35Yáñez-Vico RM, Iglesias-Linares A, Torres-Lagares D, Gutiérrez-Pérez JL, Solano-Reina E. Association between condylar asymmetry and temporomandibular disorders using 3D-CT. Med Oral Patol Oral Cir Bucal 2012;17:e852-8.
36Raustia AM, Pirttiniemi PM, Pyhtinen J. Correlation of occlusal factors and condyle position asymmetry with signs and symptoms of temporomandibular disorders in young adults. Cranio 1995;13:152-6.
37Endo M, Terajima M, Goto TK, Tokumori K, Takahashi I. Three-dimensional analysis of the temporomandibular joint and fossa–condyle relationship. Orthodontics (Chic) 2011;12:210-21.

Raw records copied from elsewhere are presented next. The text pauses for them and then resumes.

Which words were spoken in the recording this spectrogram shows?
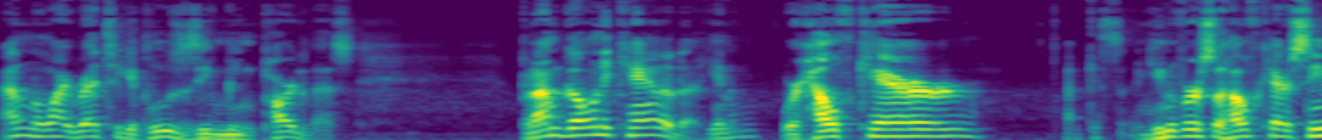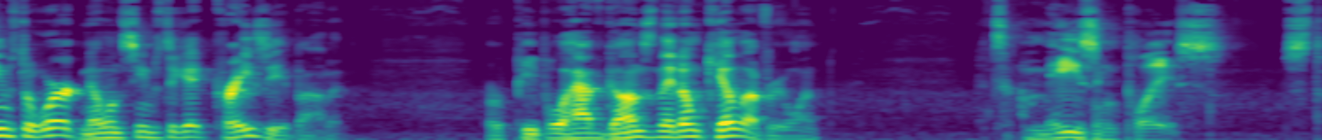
I don't know why Red Ticket Blues is even being part of this. But I'm going to Canada, you know, where healthcare I guess universal health care seems to work. No one seems to get crazy about it. Or people have guns and they don't kill everyone. It's an amazing place. Just,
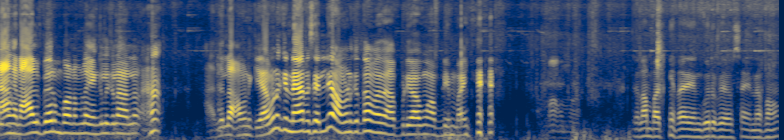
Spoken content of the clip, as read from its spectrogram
நாங்கள் நாலு பேரும் போனோம்ல எங்களுக்கெல்லாம் இல்லை அதில் அவனுக்கு எவனுக்கு நேரம் சரியில்லையோ அவனுக்கு தான் அப்படி ஆகும் அப்படிம்பாங்க. ஆமாம் ஆமாம் இதெல்லாம் பார்த்தீங்கன்னா எங்கள் ஊர் விவசாய நிலம்.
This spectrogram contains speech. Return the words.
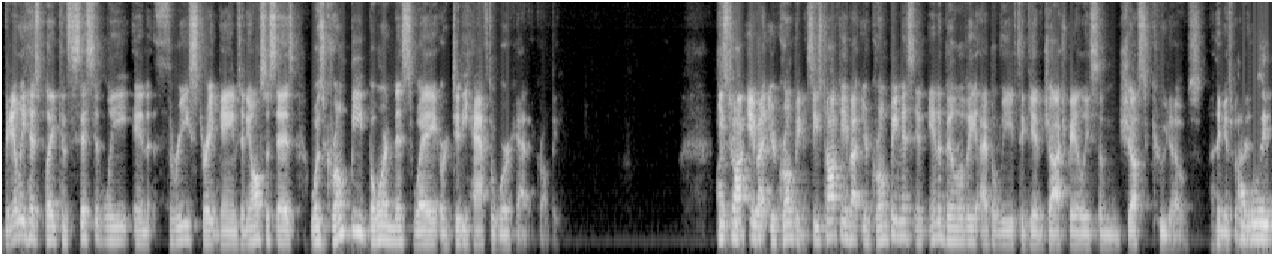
bailey has played consistently in three straight games and he also says was grumpy born this way or did he have to work at it grumpy he's talking about your grumpiness he's talking about your grumpiness and inability i believe to give josh bailey some just kudos i think is what i believe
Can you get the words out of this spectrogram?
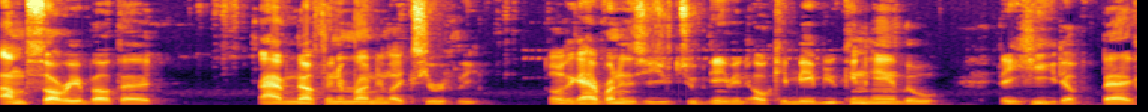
I'm sorry about that. I have nothing in running, like seriously. The only thing I have running is YouTube gaming. Okay, maybe you can handle the heat of back.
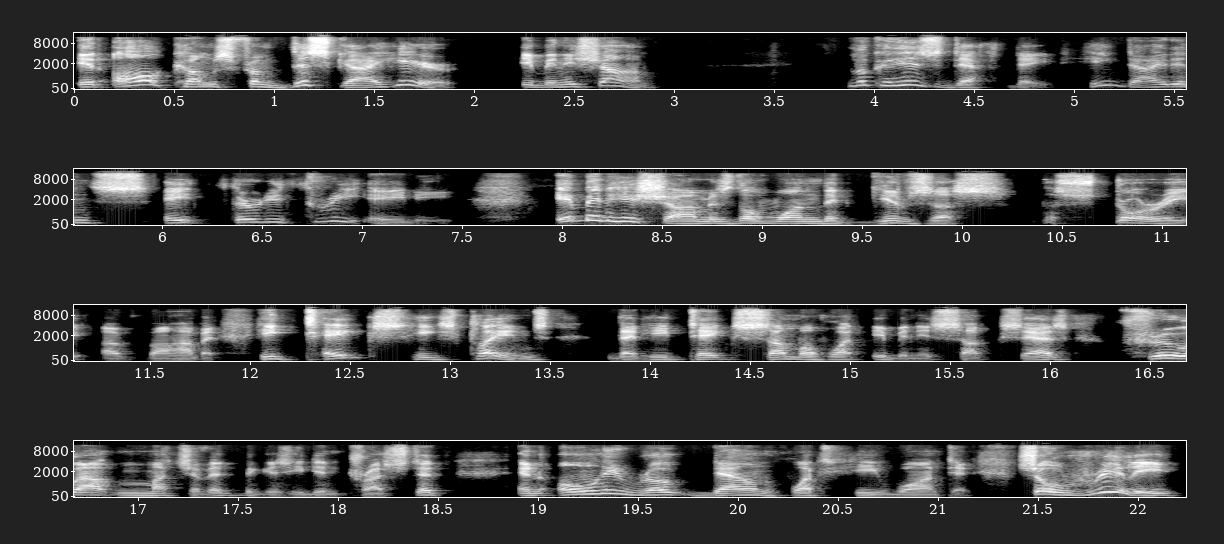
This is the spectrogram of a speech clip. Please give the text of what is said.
It all comes from this guy here, Ibn Hisham. Look at his death date. He died in 833 AD. Ibn Hisham is the one that gives us the story of Muhammad. He takes, he claims that he takes some of what Ibn Ishaq says, threw out much of it because he didn't trust it, and only wrote down what he wanted. So, really,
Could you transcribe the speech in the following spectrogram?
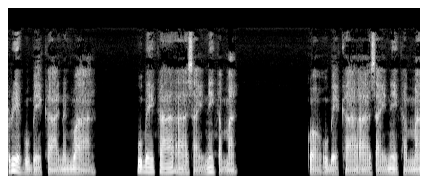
เรียกอุเบกานั้นว่า อุเบกาอาศัยเนคขมะก็อุเบกขาอาศัยเนคขมะ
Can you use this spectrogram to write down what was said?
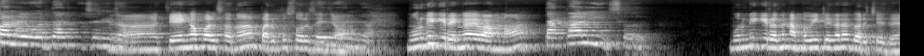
பண்ணை ஒரு செஞ்சோம். தேங்காய் பால் சாதம் பருப்பு சோறு செஞ்சோம். முருங்கைக்கீரை எங்கே வாங்கினோம் தக்காளி சோறு. முருங்கைக்கீரை வந்து நம்ம வீட்டில் தானே பறிச்சது?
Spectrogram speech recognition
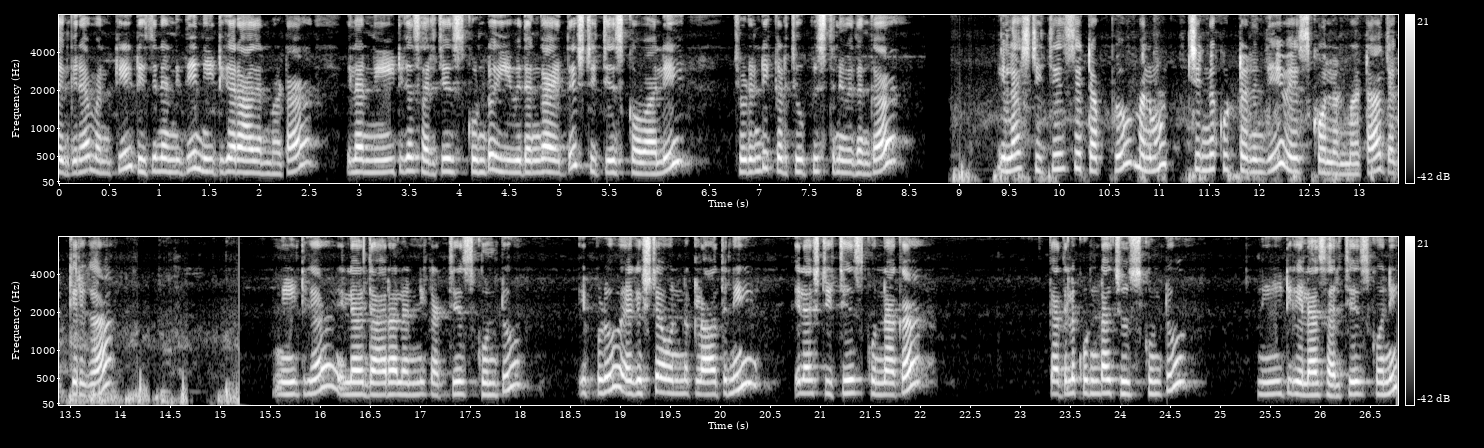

38Ooi K, Inoue N, Minowa K, Totsuka Y. Factors related to the prevalence of anterior disc displacement without reduction and bony changes of the temporomandibular joint in patients with facial asymmetry. Oral Sci Int 2013;10:65.

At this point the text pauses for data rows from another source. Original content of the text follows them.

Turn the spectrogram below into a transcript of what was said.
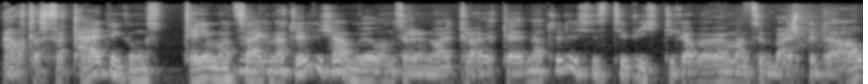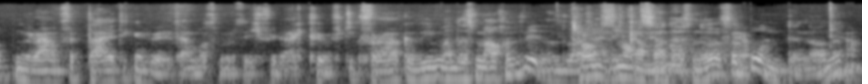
auch das Verteidigungsthema zeigt, mhm. natürlich haben wir unsere Neutralität, natürlich ist die wichtig, aber wenn man zum Beispiel den alten Raum verteidigen will, dann muss man sich vielleicht künftig fragen, wie man das machen will. Und wahrscheinlich kann man das nur verbunden, ja. oder? Ja.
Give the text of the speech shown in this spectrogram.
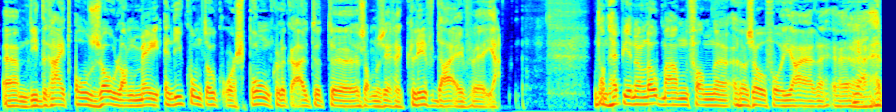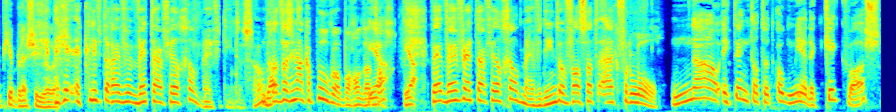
Ehm, die draait al zo lang mee. En die komt ook oorspronkelijk uit het, eh zal ik maar zeggen, cliffdiven. Ja, dan heb je in een loopbaan van eh, zoveel jaren eh, Ja. heb je blessures. Eh, Cliffdriven werd daar veel geld mee verdiend of zo? Dat, Dat- was in Acapulco begon dat Ja, toch? ja. Wer- wer- werd daar veel geld mee verdiend? Of was dat eigenlijk voor lol? Nou, ik denk dat het ook meer de kick was.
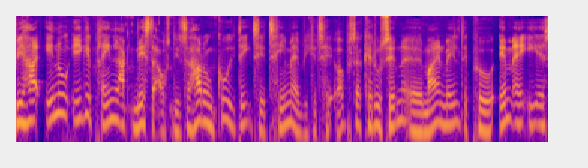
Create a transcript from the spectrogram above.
Vi har endnu ikke planlagt næste afsnit, så har du en god idé til et tema, vi kan tage op, så kan du sende øh, mig en mail det på maes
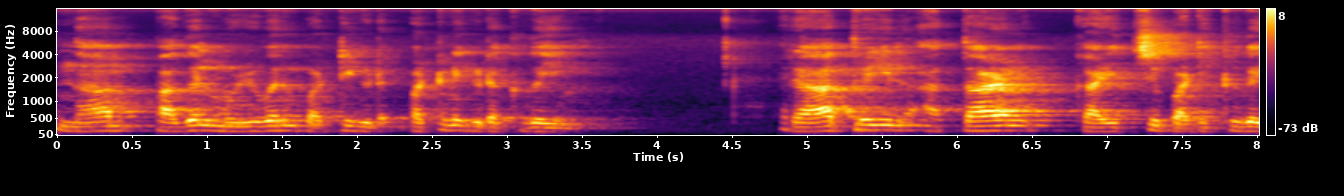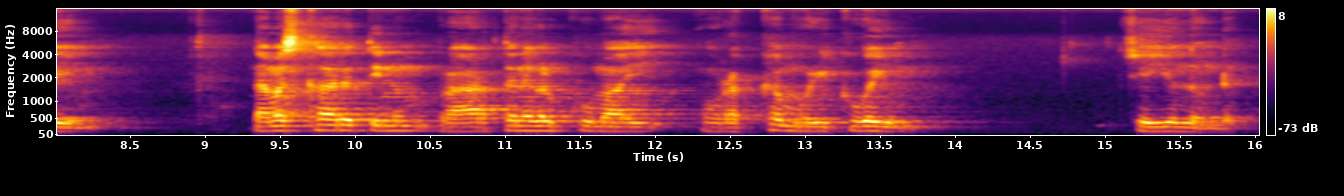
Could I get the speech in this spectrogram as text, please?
നാം പകൽ മുഴുവനും പട്ടി കിട പട്ടിണി കിടക്കുകയും രാത്രിയിൽ അത്താഴം കഴിച്ച് പഠിക്കുകയും നമസ്കാരത്തിനും പ്രാർത്ഥനകൾക്കുമായി ഉറക്കമൊഴിക്കുകയും ചെയ്യുന്നുണ്ട്.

39Chung K, Richards T, Nicot R, Vieira AR, Cruz CV, Raoul G, et al. ENPP1 and ESR1 genotypes associated with subclassifications of craniofacial asymmetry and severity of temporomandibular disorders. Am J Orthod Dentofacial Orthop 2017;152:631-45.
40Goto TK, Nishida S, Nakayama E, Nakamura Y, Sakai S, Yabuuchi H, et al. Correlation of mandibular deviation with temporomandibular joint MR dimensions, MR disk position, and clinical symptoms. Oral Surg Oral Med Oral Pathol Oral Radiol Endod 2005;100:743-9.
41Khojastepour L, Omidi M, Vojdani M, Bagheri K. Investigating possible correlation between condylar asymmetry and clinical dysfunction indices in patients with temporomandibular dysfunction using cone-beam computed tomographic. J Craniomaxillofac Surg 2019;47:438-42.
42de Leão BLC. Mandibular asymmetry in patients with temporomandibular disorder: Comparative study between posteroanterior teleradiographs (pa) and panoramic radiography. Int J Dev Res 2019;9:31145-50.
43Kawakami M, Yamamoto K, Inoue M, Kawakami T, Fujimoto M, Kirita T. Morphological differences in the temporomandibular joints in asymmetrical prognathism patients. Orthod Craniofac Res 2006;9:71-6.
44Lo CK, Mertz D, Loeb M. Newcastle–Ottawa scale: Comparing reviewers’ to authors’ assessments. BMC Med Res Methodol2014;14:45.
45Sawchuk D, Currie K, Vich ML, Palomo JM, Flores-Mir C. Diagnostic methods for assessing maxillary skeletal and dental transverse deficiencies: A systematic review. Korean J Orthod 2016;46:331-42.